Produce exactly the lines from the one holding "The spectrogram below" through the last line of the data below, with every picture left out.

##### Information

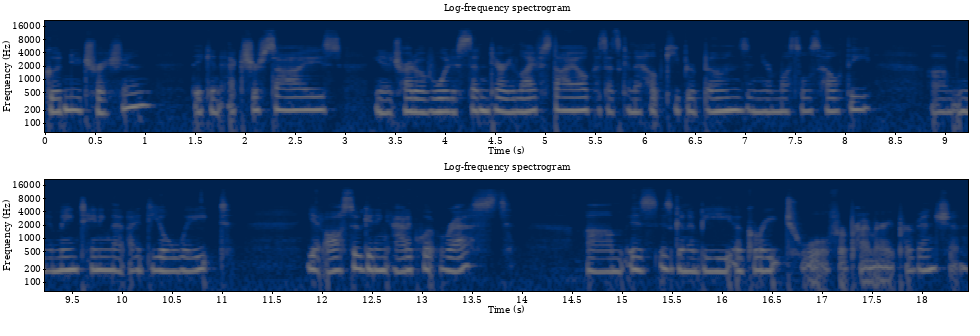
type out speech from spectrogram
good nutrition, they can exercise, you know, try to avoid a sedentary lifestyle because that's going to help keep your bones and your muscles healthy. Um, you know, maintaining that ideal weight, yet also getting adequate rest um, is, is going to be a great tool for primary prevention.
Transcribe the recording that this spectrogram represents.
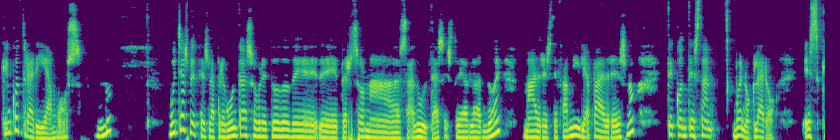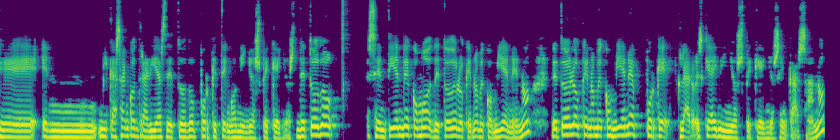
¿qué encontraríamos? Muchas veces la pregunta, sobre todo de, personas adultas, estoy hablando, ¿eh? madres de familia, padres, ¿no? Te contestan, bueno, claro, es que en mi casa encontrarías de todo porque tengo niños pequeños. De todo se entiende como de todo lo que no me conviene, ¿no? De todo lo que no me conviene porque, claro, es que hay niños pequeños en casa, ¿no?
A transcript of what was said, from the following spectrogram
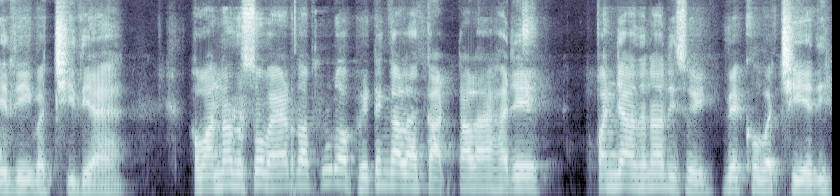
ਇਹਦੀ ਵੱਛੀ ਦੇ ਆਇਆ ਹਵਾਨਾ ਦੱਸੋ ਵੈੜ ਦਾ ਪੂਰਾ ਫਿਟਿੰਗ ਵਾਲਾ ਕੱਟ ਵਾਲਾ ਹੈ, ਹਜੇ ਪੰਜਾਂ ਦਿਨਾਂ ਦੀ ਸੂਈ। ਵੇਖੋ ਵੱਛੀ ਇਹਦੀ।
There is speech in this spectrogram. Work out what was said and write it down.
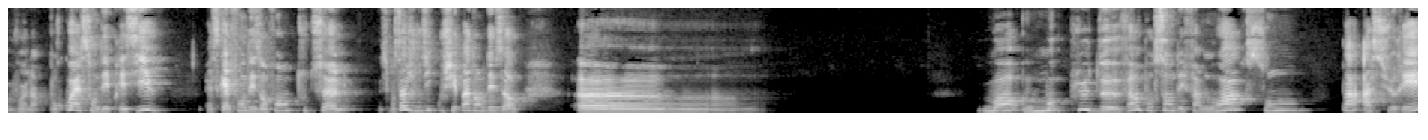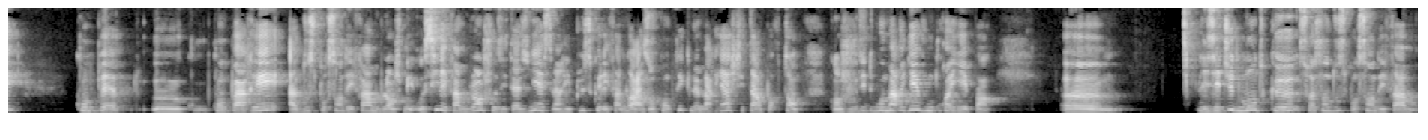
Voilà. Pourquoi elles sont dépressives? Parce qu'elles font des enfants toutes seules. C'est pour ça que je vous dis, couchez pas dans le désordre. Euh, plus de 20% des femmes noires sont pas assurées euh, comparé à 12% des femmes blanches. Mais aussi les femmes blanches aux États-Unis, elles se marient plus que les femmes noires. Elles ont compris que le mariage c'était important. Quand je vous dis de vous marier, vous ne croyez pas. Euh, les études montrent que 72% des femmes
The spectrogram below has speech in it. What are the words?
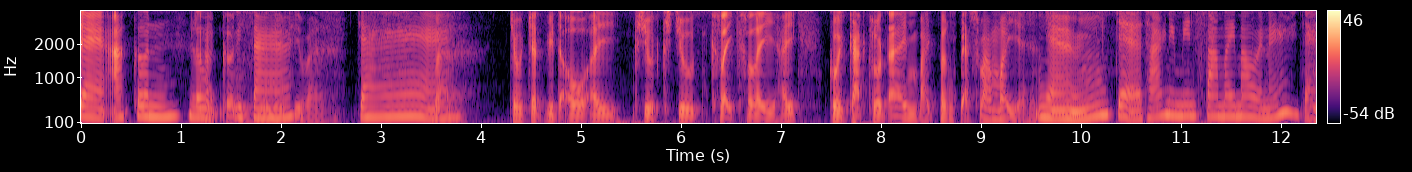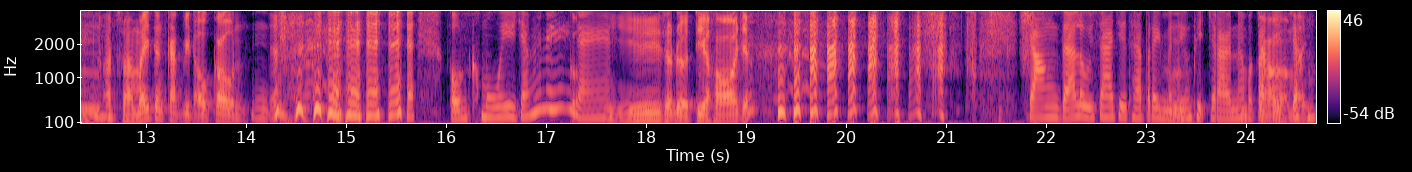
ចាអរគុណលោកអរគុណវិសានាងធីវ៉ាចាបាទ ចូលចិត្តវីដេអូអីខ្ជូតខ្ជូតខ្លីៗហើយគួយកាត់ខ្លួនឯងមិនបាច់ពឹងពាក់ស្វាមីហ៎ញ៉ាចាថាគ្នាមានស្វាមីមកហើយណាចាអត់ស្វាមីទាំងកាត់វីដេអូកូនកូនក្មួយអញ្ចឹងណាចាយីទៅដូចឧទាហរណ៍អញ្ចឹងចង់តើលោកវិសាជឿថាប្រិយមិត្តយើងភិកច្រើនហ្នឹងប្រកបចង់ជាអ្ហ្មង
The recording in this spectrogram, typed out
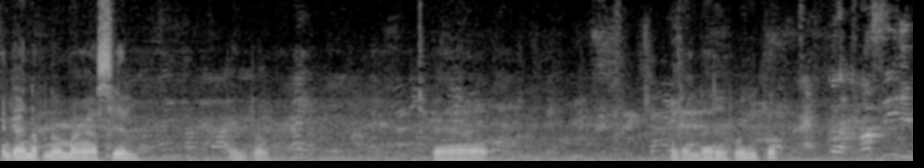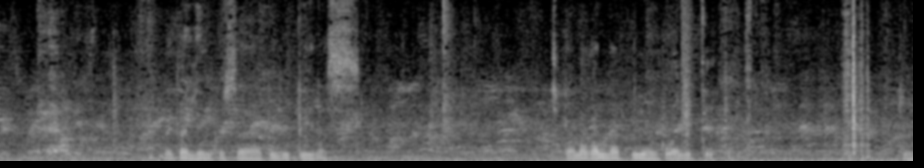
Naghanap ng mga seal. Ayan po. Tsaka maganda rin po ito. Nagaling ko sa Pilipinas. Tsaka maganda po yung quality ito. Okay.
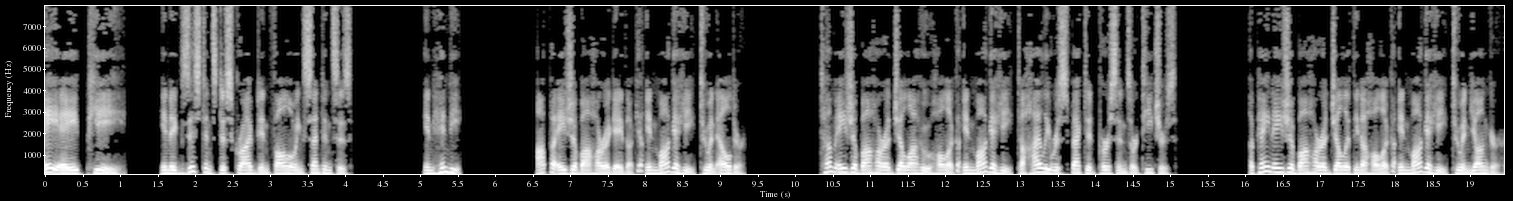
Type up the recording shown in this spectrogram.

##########

> Output:
The spectrogram below has speech in it. What are the words?
ចាអរគុណលោកអរគុណវិសានាងធីវ៉ាចាបាទ ចូលចិត្តវីដេអូអីខ្ជូតខ្ជូតខ្លីៗហើយគួយកាត់ខ្លួនឯងមិនបាច់ពឹងពាក់ស្វាមីហ៎ញ៉ាចាថាគ្នាមានស្វាមីមកហើយណាចាអត់ស្វាមីទាំងកាត់វីដេអូកូនកូនក្មួយអញ្ចឹងណាចាយីទៅដូចឧទាហរណ៍អញ្ចឹងចង់តើលោកវិសាជឿថាប្រិយមិត្តយើងភិកច្រើនហ្នឹងប្រកបចង់ជាអ្ហ្មង
The recording in this spectrogram, typed out
Naghanap ng mga seal. Ayan po. Tsaka maganda rin po ito. Nagaling ko sa Pilipinas. Tsaka maganda po yung quality ito. Okay.
Type up the recording shown in this spectrogram.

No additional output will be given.